Dataset excerpts

----------

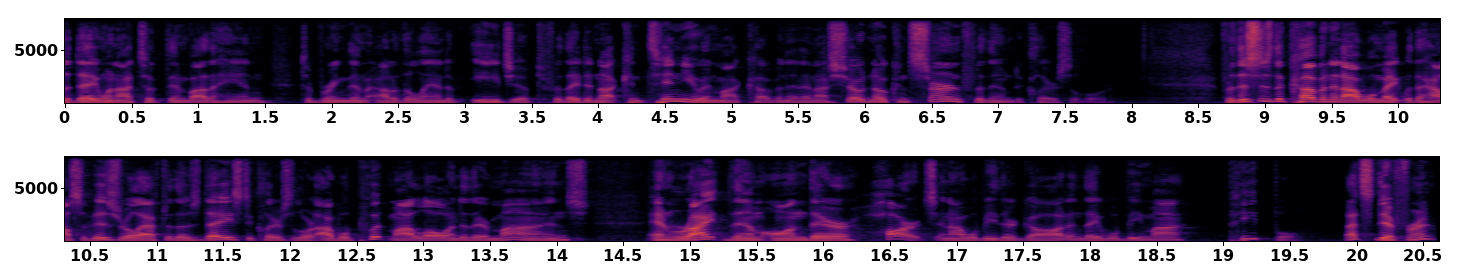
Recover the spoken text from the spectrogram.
the day when I took them by the hand to bring them out of the land of Egypt. For they did not continue in my covenant, and I showed no concern for them, declares the Lord. For this is the covenant I will make with the house of Israel after those days, declares the Lord. I will put my law into their minds and write them on their hearts, and I will be their God, and they will be my people. That's different.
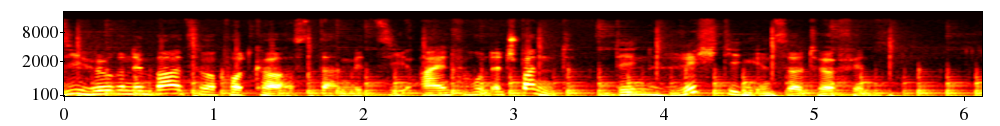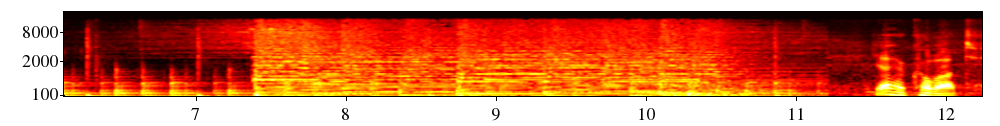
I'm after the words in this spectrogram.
Sie hören den Badezimmer-Podcast, damit Sie einfach und entspannt den richtigen Installateur finden. Ja, Herr Kobbert,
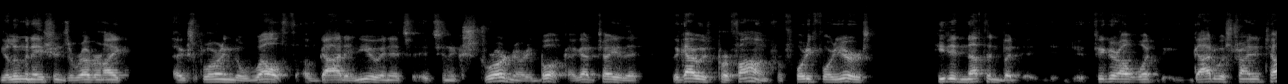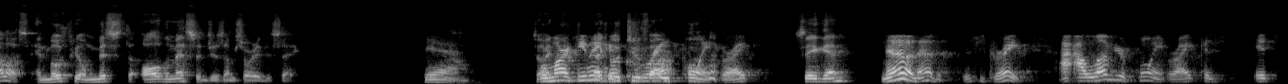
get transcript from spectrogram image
The Illuminations of Reverend Ike." exploring the wealth of God in you and it's it's an extraordinary book I got to tell you that the guy was profound for 44 years he did nothing but figure out what God was trying to tell us. And most people missed all the messages, I'm sorry to say. Yeah. So well, I, Mark, you make a great point, right? Say again? No, no, this is great. I, I love your point, right? Because it's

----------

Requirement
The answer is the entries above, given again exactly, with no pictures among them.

Completed task
Recover the spoken text from the spectrogram.
the day when I took them by the hand to bring them out of the land of Egypt. For they did not continue in my covenant, and I showed no concern for them, declares the Lord. For this is the covenant I will make with the house of Israel after those days, declares the Lord. I will put my law into their minds and write them on their hearts, and I will be their God, and they will be my people. That's different.
I'm after the words in this spectrogram.
Sie hören den Badezimmer-Podcast, damit Sie einfach und entspannt den richtigen Installateur finden. Ja, Herr Kobbert,
get transcript from spectrogram image
The Illuminations of Reverend Ike." exploring the wealth of God in you and it's it's an extraordinary book I got to tell you that the guy was profound for 44 years he did nothing but figure out what God was trying to tell us. And most people missed all the messages, I'm sorry to say. Yeah. So well, I, Mark, you make a great point, right? Say again? No, no, this is great. I, I love your point, right? Because it's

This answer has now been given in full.